Hawaii and California may get more attention, but the Nova Scotian capital has waves that will surprise - and challenge - even experienced surfers. From beach breaks to point breaks, here's an insider's guide to the best spots within half an hour of downtown, and where to kick back after a day in the surf.

BY DAY: HARTLEN POINT The nearest wave to the city, Hartlen Point is a picturesque cobblestone beach outside of Halifax Harbour's eastern edge. This fickle wave is not for beginners or the faint of heart. Unfortunately, the quickest access route involves trespassing over military property, so law-abiding surfers should park before the golf course and take the slow route along the shore.

BY NIGHT: OBLADEE WINE BAR 1600 Barrington St. Obladee is a much-needed touch of sophistication leading Halifax's downtown revival. Great atmosphere and a long wine list make it a must-see après-surf spot.


BY DAY: COW BAY Halifax's home for wave variety, with at least five point breaks that peel both left and right. Beginners should head to a wave called the Moose, aptly named after the massive animal standing in the parking lot. Cruise down Cow Bay Road: If you pass a moose statue, you've gone too far.

BY NIGHT: TOM'S LITTLE HAVANA CAFE 5428 Doyle St. Tucked away on a back street downtown, Tom's is a great low-key locals' spot to quench your thirst with friends. It's a cozy space with soft, relaxed lighting - just what you need after a day of pounding surf.


BY DAY: LAWRENCETOWN The East Coast surf hot spot, Lawrencetown is a beautiful sandy beach 25 minutes from downtown. Hook up with local pro Nico Manos, who runs the East Coast Quiksilver Surf School, for lessons and rentals.

BY NIGHT: BROOKLYN WAREHOUSE 2795 Windsor St. Fine dining and drinks in a relaxed, casual atmosphere in the city's edgy North End. Brooklyn uses many locally sourced ingredients and its Caesar is a perennial award winner.


BY DAY: SEAFORTH This spot is home to a racy right-hand point break. It's for experienced surfers only: When Seaforth is firing, it attracts a crew of skilled surfers who don't take kindly to rookies choking their valuable aquatic real estate.

BY NIGHT: ROGUE'S ROOST BREW PUB 5435 Spring Garden Rd. Head to this microbrewery after the novelty of drinking Keith's in Nova Scotia wears off. Rogue's has a proper India pale ale, as well as several other tasty brews and good food.

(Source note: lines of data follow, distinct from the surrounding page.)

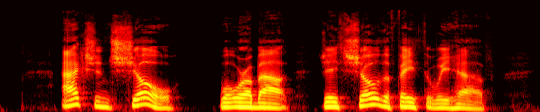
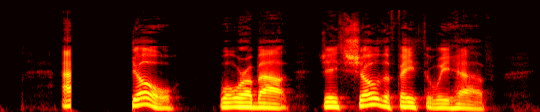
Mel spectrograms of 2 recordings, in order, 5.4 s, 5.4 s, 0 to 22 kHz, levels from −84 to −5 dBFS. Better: first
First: none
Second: audio cutting out; at 0.5 s for 0.5 s

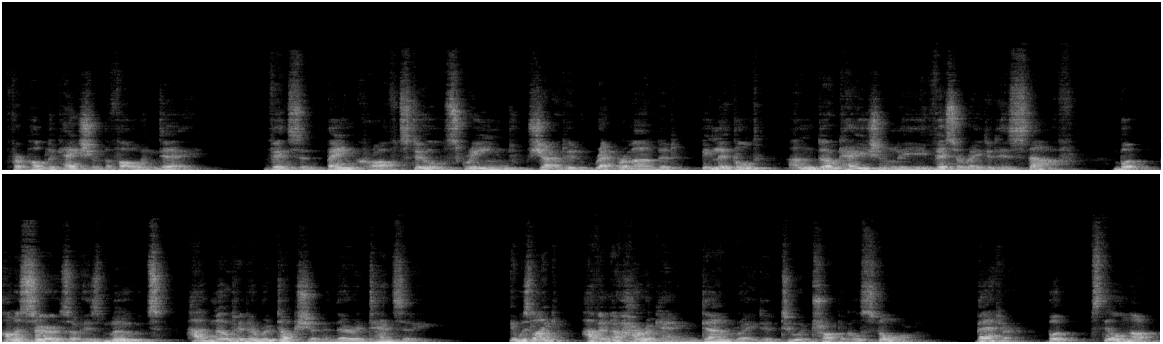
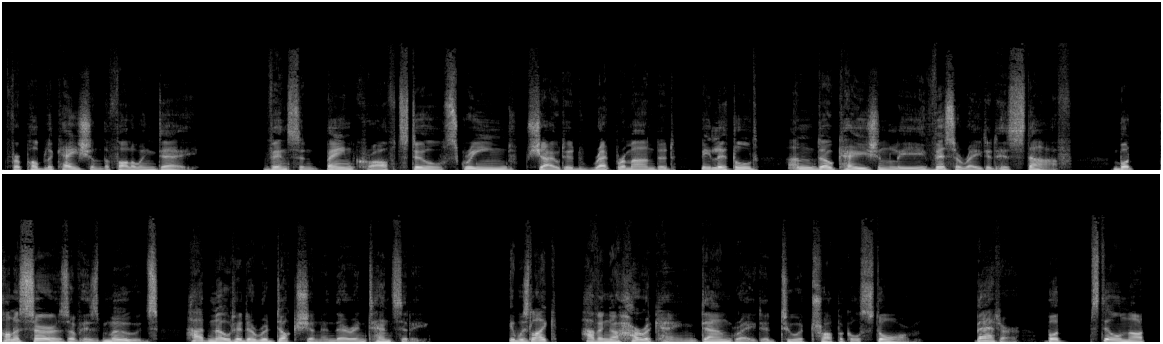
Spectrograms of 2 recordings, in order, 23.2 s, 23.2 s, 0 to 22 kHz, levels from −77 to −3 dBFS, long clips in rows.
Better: second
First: off-mic speech; far // room echo; slight; dies away in 0.4 s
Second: none

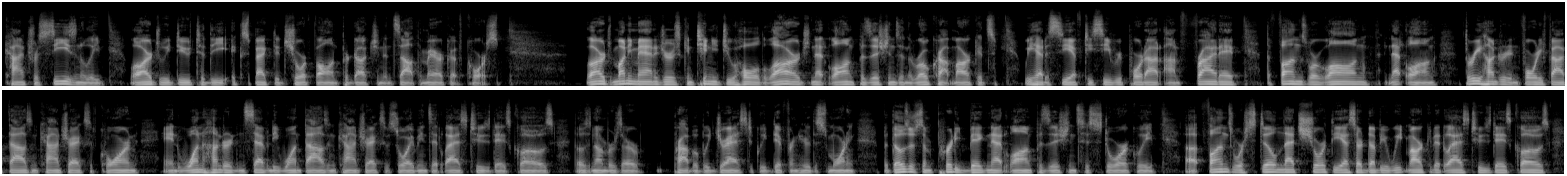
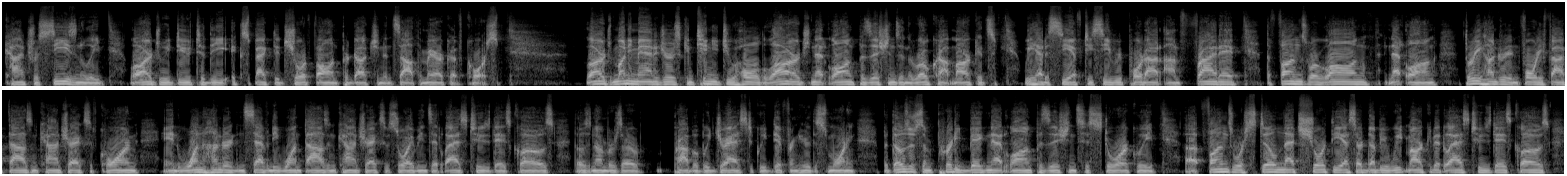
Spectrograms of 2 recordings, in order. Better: first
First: none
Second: distortion; heavy; 7 dB below the speech

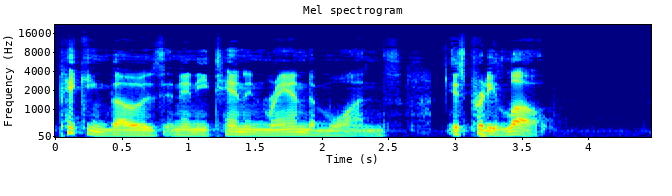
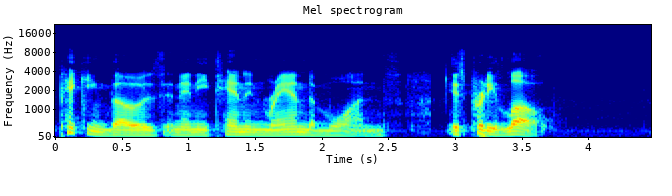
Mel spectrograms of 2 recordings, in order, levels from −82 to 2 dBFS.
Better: first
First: none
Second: muffled; slightly; fading above 2.5 kHz

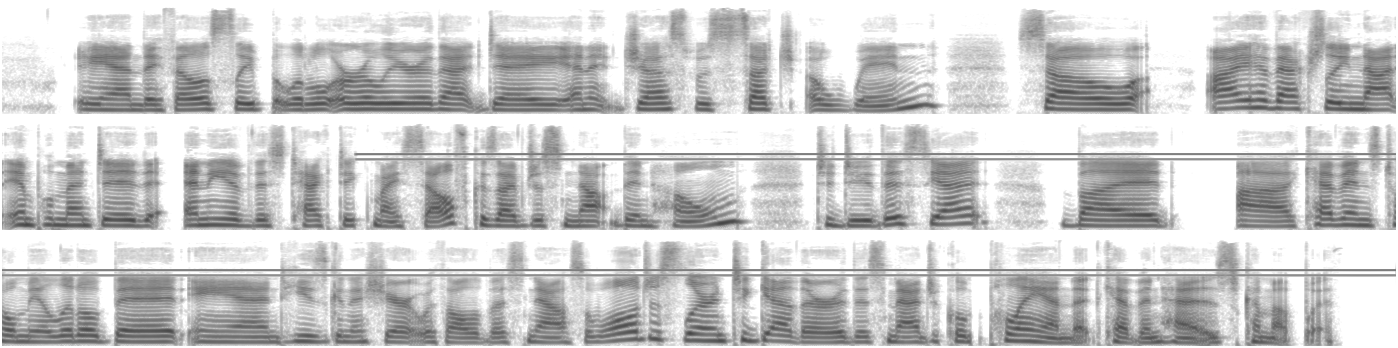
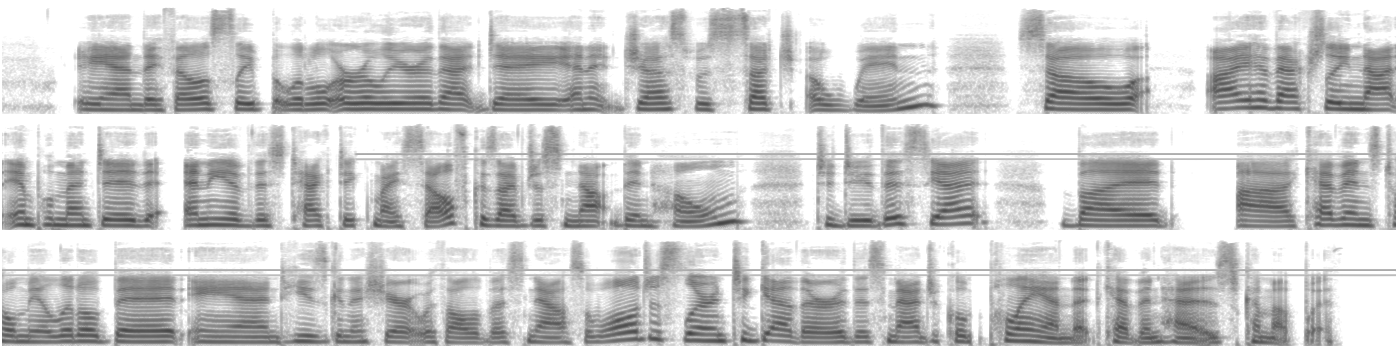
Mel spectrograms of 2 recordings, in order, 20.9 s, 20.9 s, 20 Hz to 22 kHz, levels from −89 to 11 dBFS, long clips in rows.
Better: second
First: high-pitched whine; loud; from 8.5 s on; 6 kHz, 6 dB below the speech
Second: high-pitched whine; faint; from 8.5 s on; 6 kHz, 25 dB below the speech

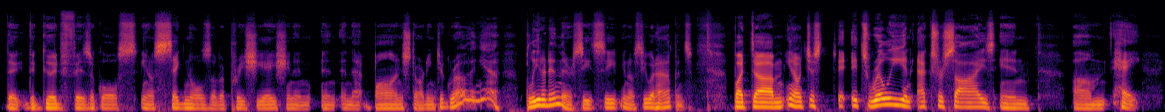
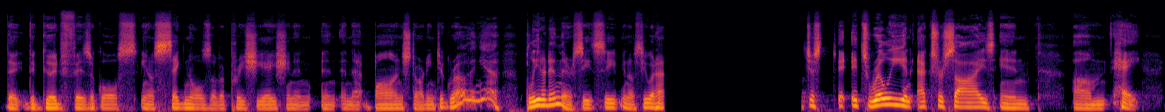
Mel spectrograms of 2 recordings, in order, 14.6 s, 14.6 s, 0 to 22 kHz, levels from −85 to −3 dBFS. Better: first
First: none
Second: audio cutting out; at 8.5 s for 1.5 s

BY DAY: MARTINIQUE In between Halifax's main surf breaks, there are dozens of lesser-known waves. But you'll have to put in some time to earn an invite from the locals. In the meantime, pack a lunch and head out to Martinique, a classic East Coast beach break. Sprawling white sand lined with small, grassy dunes - it's a world away from downtown Halifax that's only 45 minutes away.

BY NIGHT: THE LOWER DECK 1869 Upper Water St. Rowdy crowds, thumping Celtic music, worn-in wooden floors and a permanent faint smell of beer: The Lower Deck is a quintessential Maritime cliché.

Special to The Globe and Mail